> Work to be completed:
What must be handed in is the entire listing, exactly as written, with no pictures.

● ● ● ●

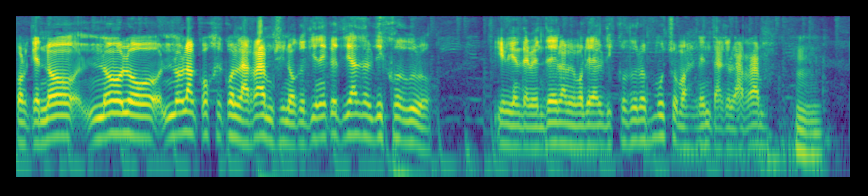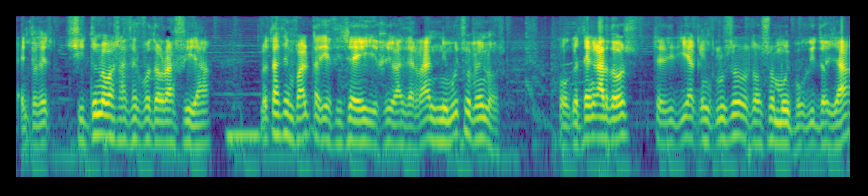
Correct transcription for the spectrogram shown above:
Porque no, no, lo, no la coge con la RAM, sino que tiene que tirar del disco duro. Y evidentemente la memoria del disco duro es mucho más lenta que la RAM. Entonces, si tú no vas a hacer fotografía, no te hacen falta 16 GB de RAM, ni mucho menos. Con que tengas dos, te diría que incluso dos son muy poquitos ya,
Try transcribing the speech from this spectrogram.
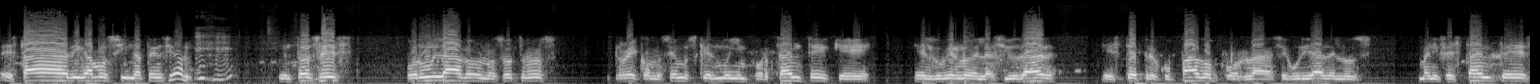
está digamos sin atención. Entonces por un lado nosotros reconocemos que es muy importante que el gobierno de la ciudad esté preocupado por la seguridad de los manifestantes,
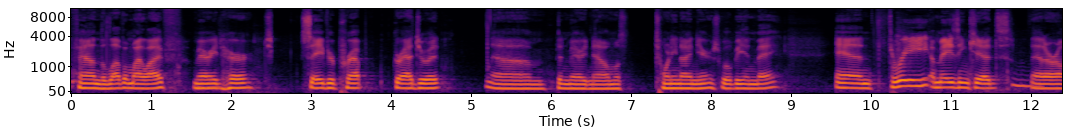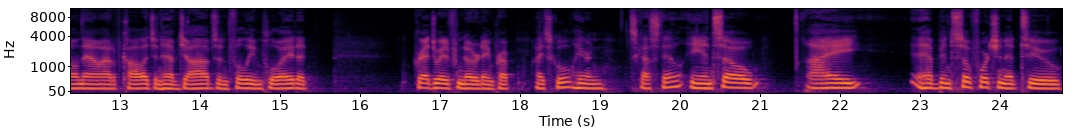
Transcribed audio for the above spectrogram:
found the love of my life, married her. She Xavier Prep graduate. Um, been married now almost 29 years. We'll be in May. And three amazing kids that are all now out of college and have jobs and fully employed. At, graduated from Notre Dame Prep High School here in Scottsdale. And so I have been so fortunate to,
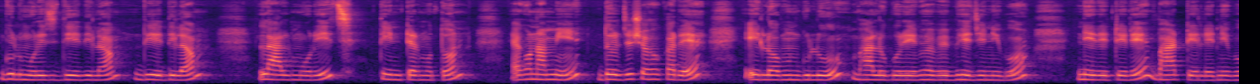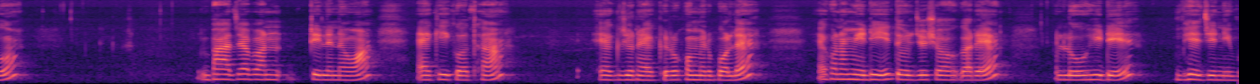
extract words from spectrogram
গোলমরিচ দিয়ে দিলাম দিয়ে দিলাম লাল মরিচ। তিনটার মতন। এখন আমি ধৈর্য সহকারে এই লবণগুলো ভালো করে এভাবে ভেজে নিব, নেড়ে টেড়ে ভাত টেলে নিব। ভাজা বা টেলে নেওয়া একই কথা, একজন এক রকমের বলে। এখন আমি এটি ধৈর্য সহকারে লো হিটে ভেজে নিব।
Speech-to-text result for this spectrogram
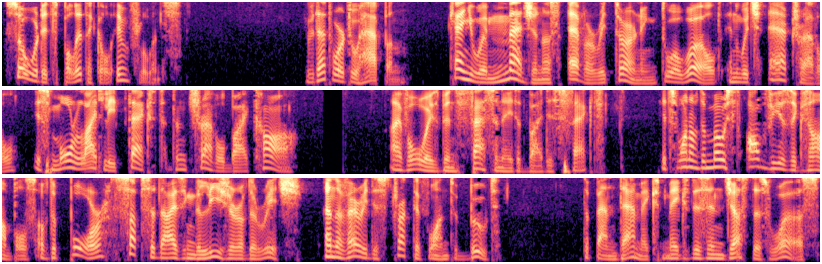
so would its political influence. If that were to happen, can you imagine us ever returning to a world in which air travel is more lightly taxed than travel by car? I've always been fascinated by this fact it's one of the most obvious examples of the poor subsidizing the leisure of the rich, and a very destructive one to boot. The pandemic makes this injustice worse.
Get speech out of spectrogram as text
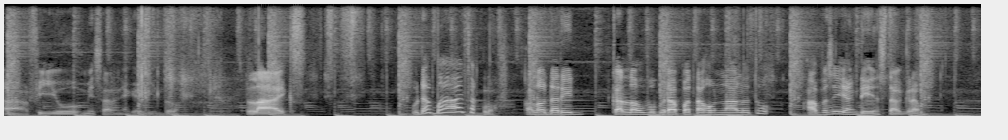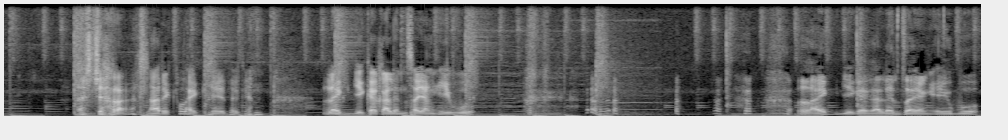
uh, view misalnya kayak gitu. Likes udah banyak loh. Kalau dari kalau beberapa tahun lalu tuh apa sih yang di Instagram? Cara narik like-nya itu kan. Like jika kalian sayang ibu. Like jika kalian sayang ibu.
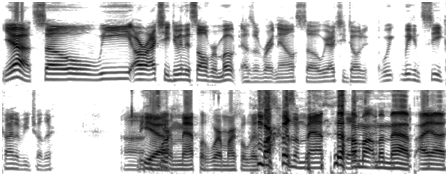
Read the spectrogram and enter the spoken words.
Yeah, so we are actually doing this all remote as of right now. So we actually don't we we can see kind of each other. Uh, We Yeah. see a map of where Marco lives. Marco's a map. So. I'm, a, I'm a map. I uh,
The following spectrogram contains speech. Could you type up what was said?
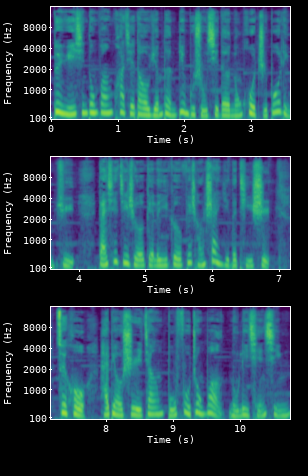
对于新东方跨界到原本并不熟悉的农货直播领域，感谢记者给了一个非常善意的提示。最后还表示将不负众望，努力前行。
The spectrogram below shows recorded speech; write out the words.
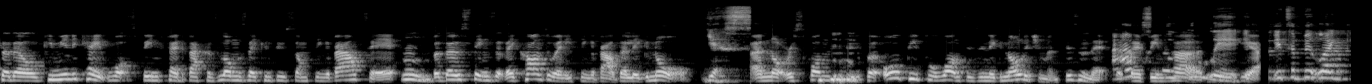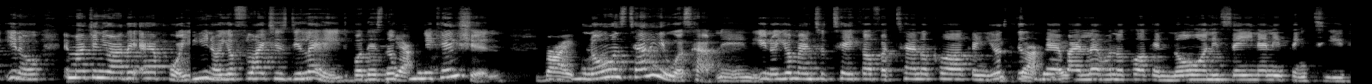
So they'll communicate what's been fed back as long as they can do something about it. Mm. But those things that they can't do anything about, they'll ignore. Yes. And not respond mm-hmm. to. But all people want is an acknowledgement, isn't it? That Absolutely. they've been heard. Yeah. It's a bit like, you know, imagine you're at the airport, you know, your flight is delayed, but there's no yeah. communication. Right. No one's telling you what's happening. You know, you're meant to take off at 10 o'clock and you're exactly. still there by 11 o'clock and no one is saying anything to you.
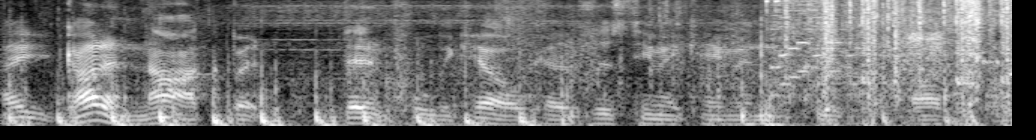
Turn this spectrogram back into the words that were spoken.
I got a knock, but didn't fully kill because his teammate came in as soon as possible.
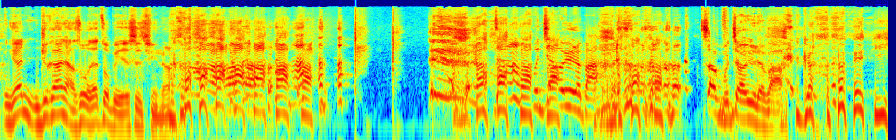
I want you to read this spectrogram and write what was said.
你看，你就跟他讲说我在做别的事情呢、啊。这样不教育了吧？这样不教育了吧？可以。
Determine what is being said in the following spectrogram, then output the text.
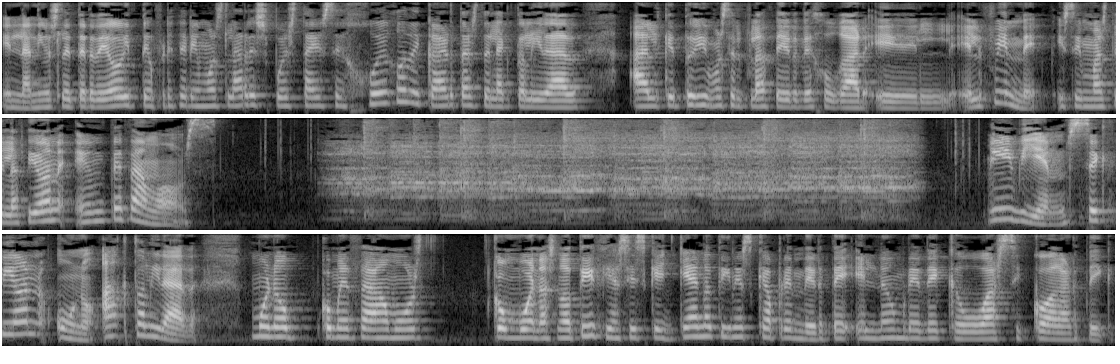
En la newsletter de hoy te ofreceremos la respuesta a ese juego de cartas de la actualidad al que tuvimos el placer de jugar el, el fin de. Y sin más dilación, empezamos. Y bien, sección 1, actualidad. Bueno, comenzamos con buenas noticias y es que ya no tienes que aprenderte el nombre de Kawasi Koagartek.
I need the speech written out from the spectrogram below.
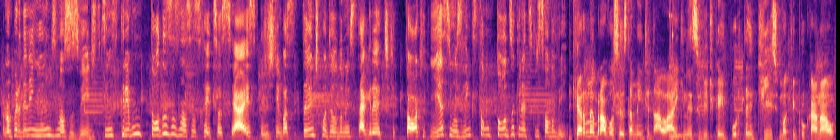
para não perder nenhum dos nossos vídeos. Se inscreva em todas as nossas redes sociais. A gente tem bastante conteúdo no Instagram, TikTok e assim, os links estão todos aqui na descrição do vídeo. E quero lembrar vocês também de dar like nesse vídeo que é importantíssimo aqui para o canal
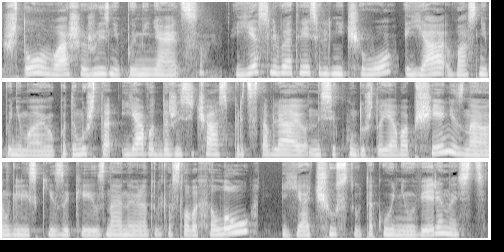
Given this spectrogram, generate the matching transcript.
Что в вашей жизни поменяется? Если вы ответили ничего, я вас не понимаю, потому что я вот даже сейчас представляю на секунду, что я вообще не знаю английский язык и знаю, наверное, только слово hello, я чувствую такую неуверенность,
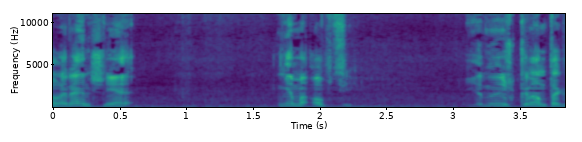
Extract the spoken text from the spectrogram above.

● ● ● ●

> Output for this task:
Correct transcription for the spectrogram shown above:
Porque no, no, lo, no la coge con la RAM, sino que tiene que tirar del disco duro. Y evidentemente la memoria del disco duro es mucho más lenta que la RAM. Entonces, si tú no vas a hacer fotografía, no te hacen falta 16 GB de RAM, ni mucho menos. Con que tengas dos, te diría que incluso dos son muy poquitos ya,
Try transcribing the speech from this spectrogram.
está digamos sin atención. Entonces por un lado nosotros reconocemos que es muy importante que el gobierno de la ciudad esté preocupado por la seguridad de los manifestantes,
Transcribed audio for the above spectrogram:
found the love of my life, married her. She Xavier Prep graduate. Um, been married now almost 29 years. We'll be in May. And three amazing kids that are all now out of college and have jobs and fully employed. At, graduated from Notre Dame Prep High School here in Scottsdale. And so I have been so fortunate to,
extract words from spectrogram
গোলমরিচ দিয়ে দিলাম দিয়ে দিলাম লাল মরিচ। তিনটার মতন। এখন আমি ধৈর্য সহকারে এই লবণগুলো ভালো করে এভাবে ভেজে নিব, নেড়ে টেড়ে ভাত টেলে নিব। ভাজা বা টেলে নেওয়া একই কথা, একজন এক রকমের বলে। এখন আমি এটি ধৈর্য সহকারে লো হিটে ভেজে নিব।
Speech-to-text result for this spectrogram
so would its political influence. If that were to happen, can you imagine us ever returning to a world in which air travel is more lightly taxed than travel by car? I've always been fascinated by this fact it's one of the most obvious examples of the poor subsidizing the leisure of the rich, and a very destructive one to boot. The pandemic makes this injustice worse.
Get speech out of spectrogram as text
uh, view misalnya kayak gitu. Likes udah banyak loh. Kalau dari kalau beberapa tahun lalu tuh apa sih yang di Instagram? Cara narik like-nya itu kan. Like jika kalian sayang ibu. Like jika kalian sayang ibu.
Read the spectrogram and enter the spoken words.
Yeah, so we are actually doing this all remote as of right now. So we actually don't we we can see kind of each other. Uh, We Yeah. see a map of where Marco lives. Marco's a map. So. I'm, a, I'm a map. I uh,
The following spectrogram contains speech. Could you type up what was said?
对于新东方跨界到原本并不熟悉的农货直播领域，感谢记者给了一个非常善意的提示。最后还表示将不负众望，努力前行。
The spectrogram below shows recorded speech; write out the words.
So they'll communicate what's been fed back as long as they can do something about it. Mm. But those things that they can't do anything about, they'll ignore. Yes. And not respond mm-hmm. to. But all people want is an acknowledgement, isn't it? That Absolutely. they've been heard. Yeah. It's a bit like, you know, imagine you're at the airport, you know, your flight is delayed, but there's no yeah. communication. Right. No one's telling you what's happening. You know, you're meant to take off at 10 o'clock and you're exactly. still there by 11 o'clock and no one is saying anything to you.
Turn this spectrogram back into the words that were spoken.
I got a knock, but didn't fully kill because his teammate came in as soon as possible.
I want you to read this spectrogram and write what was said.
你看，你就跟他讲说我在做别的事情呢、啊。这样不教育了吧？这样不教育了吧？可以。
Determine what is being said in the following spectrogram, then output the text.
En la newsletter de hoy te ofreceremos la respuesta a ese juego de cartas de la actualidad al que tuvimos el placer de jugar el, el fin de. Y sin más dilación, empezamos. Y bien, sección 1, actualidad. Bueno, comenzamos con buenas noticias y es que ya no tienes que aprenderte el nombre de Kawasi Koagartek.
I need the speech written out from the spectrogram below.
para não perder nenhum dos nossos vídeos. Se inscreva em todas as nossas redes sociais. A gente tem bastante conteúdo no Instagram, TikTok e assim, os links estão todos aqui na descrição do vídeo. E quero lembrar vocês também de dar like nesse vídeo que é importantíssimo aqui para o canal
Given this spectrogram, generate the matching transcript.
Что в вашей жизни поменяется? Если вы ответили ничего, я вас не понимаю, потому что я вот даже сейчас представляю на секунду, что я вообще не знаю английский язык и знаю, наверное, только слово hello, я чувствую такую неуверенность,
Extract the spoken text from the spectrogram above.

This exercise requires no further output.